### REQUIRED WORK
All that is needed is each line of the entries holding the word "down", copied as it stands.

### MATERIALS PROVIDED
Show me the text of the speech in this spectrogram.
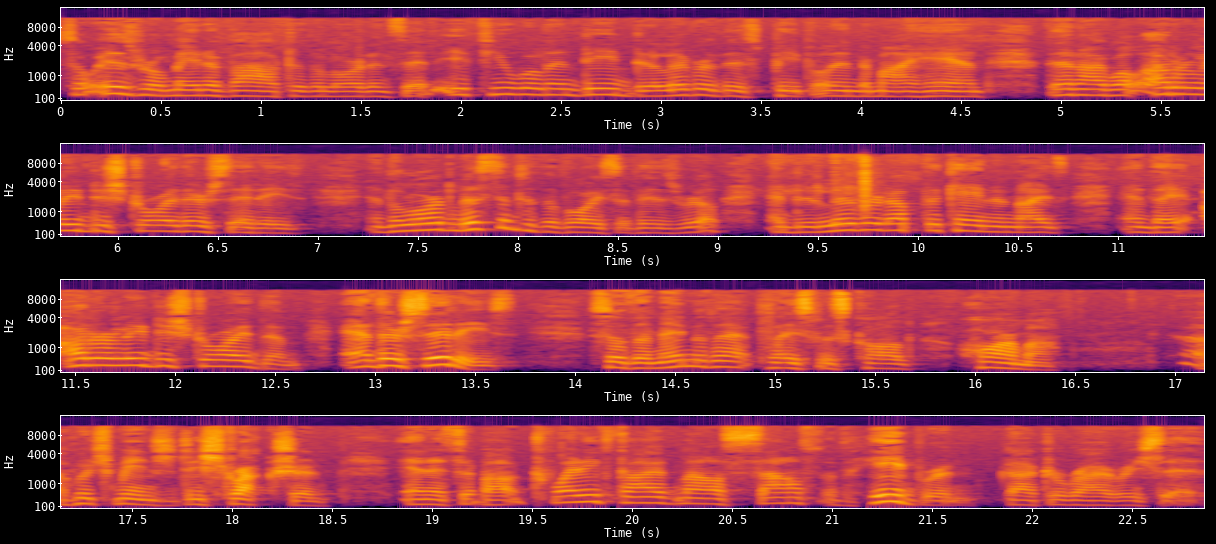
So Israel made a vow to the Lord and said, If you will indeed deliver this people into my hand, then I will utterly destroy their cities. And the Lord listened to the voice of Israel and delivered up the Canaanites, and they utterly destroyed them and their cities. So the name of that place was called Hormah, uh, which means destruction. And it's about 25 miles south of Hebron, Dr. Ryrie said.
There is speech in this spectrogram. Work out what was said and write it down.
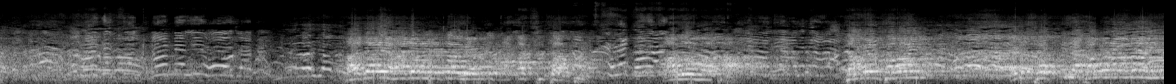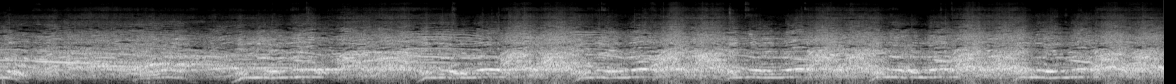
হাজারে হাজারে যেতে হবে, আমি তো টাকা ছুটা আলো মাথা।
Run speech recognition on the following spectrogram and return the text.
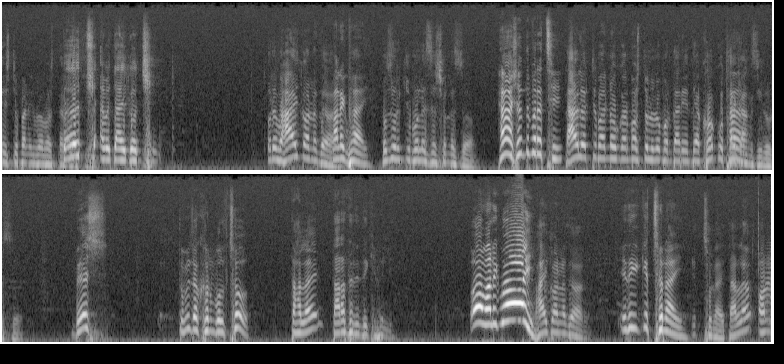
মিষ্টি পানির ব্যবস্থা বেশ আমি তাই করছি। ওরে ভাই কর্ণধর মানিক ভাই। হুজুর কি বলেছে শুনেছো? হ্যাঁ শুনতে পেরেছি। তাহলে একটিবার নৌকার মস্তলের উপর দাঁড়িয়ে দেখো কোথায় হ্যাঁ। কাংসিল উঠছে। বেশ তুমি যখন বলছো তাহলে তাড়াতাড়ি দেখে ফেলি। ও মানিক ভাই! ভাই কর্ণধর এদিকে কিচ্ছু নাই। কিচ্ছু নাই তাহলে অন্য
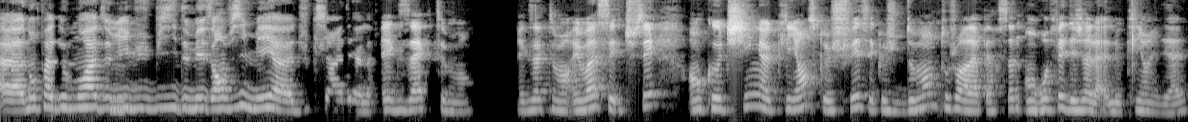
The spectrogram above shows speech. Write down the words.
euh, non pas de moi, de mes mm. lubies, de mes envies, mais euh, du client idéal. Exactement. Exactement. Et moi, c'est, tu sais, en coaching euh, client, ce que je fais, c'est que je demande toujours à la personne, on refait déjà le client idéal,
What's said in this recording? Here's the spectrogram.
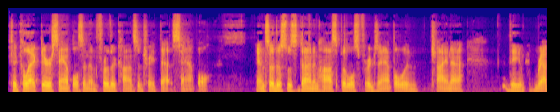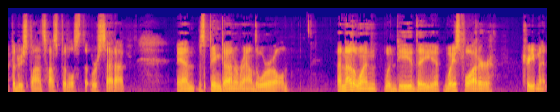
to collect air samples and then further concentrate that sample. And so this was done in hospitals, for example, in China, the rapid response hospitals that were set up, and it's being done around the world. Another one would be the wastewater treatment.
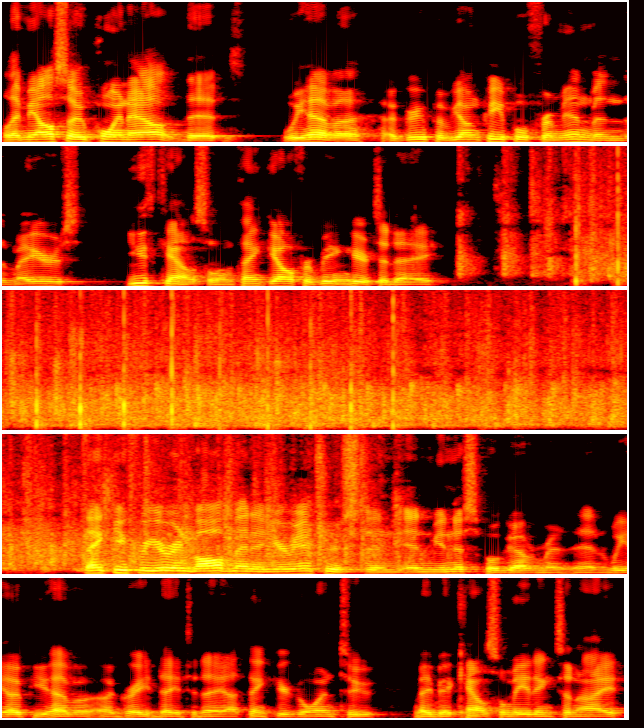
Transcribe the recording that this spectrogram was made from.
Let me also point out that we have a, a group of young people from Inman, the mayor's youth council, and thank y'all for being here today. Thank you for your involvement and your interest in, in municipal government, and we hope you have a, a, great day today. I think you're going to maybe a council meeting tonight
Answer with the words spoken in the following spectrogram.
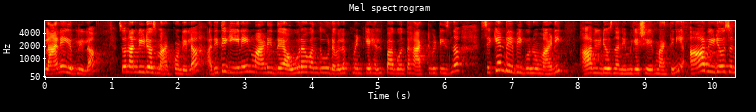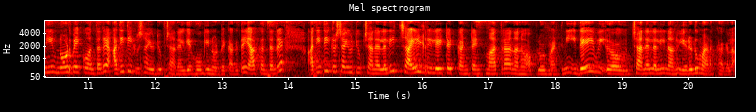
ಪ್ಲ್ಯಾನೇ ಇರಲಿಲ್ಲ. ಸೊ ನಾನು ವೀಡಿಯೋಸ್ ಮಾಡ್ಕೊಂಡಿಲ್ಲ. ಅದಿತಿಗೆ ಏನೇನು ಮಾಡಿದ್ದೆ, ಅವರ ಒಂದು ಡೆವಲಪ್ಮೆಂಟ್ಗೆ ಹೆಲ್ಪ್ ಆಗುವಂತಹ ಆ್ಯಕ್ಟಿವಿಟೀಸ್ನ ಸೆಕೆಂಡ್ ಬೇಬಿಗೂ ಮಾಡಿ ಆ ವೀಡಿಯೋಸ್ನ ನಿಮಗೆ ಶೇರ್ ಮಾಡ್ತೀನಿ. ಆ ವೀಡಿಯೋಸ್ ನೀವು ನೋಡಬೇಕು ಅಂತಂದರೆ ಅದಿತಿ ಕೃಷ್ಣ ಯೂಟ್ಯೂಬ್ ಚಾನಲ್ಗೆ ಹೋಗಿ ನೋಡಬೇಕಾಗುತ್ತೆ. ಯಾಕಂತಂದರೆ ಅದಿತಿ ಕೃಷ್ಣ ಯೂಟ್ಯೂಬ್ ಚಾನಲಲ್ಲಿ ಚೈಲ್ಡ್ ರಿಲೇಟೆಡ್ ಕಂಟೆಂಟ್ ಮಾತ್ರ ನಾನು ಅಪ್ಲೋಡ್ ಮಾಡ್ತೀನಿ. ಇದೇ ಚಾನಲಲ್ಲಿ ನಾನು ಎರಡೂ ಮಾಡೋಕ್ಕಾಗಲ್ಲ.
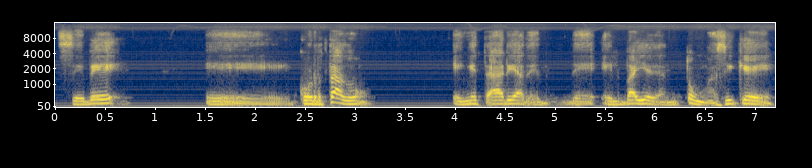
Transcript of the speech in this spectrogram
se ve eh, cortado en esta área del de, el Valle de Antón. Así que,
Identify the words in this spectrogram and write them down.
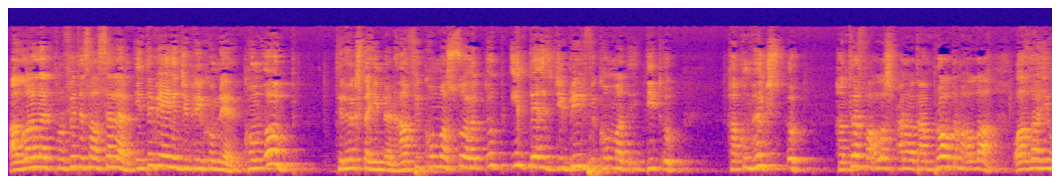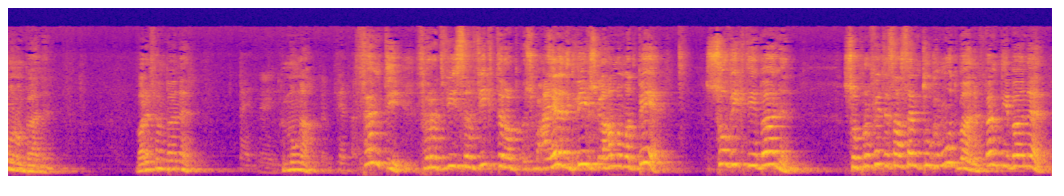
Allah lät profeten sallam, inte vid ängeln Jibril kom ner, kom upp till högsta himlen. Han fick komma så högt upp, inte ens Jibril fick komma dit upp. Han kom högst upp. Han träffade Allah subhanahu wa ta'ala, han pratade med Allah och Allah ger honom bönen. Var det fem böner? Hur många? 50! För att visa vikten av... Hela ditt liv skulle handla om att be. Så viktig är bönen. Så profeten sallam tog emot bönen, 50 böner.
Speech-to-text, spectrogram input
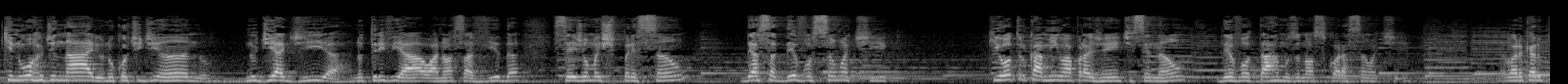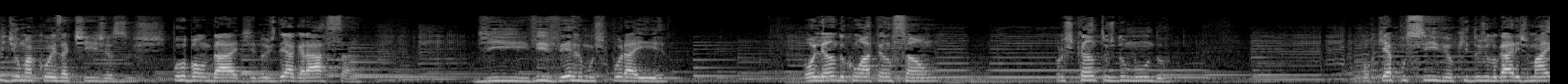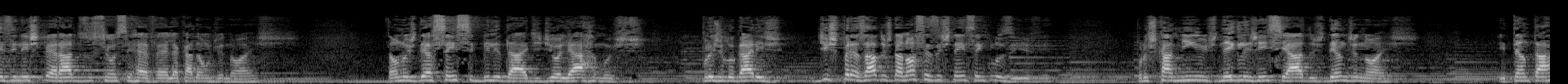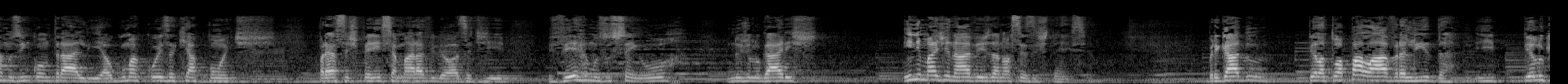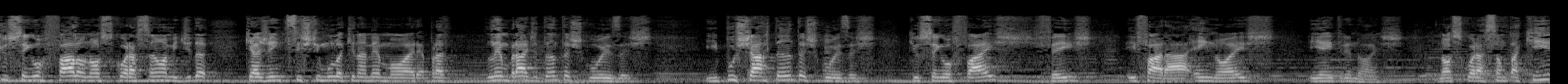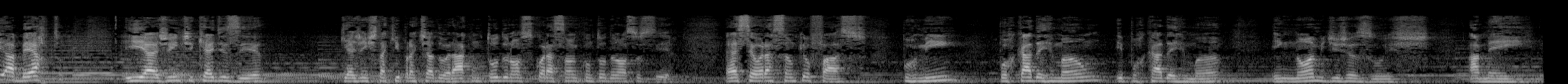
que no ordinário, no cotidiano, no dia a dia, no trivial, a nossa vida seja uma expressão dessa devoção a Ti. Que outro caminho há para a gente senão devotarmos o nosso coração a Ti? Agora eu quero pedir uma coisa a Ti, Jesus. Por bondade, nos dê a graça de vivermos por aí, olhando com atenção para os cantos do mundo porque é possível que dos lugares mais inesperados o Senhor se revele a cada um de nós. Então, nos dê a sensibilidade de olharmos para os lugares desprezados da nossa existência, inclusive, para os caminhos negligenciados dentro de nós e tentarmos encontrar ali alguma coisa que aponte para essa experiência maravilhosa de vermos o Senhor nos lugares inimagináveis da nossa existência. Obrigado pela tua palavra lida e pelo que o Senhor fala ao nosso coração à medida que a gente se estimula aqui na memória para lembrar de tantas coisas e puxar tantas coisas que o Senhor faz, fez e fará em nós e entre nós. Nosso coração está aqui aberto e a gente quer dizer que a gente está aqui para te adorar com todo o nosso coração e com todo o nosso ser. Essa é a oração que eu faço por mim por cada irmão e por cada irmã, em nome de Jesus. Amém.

### RESULT
There is speech in this spectrogram. Work out what was said and write it down.
The spectrogram above shows speech. Write down the words.
Identify the words in this spectrogram and write them down.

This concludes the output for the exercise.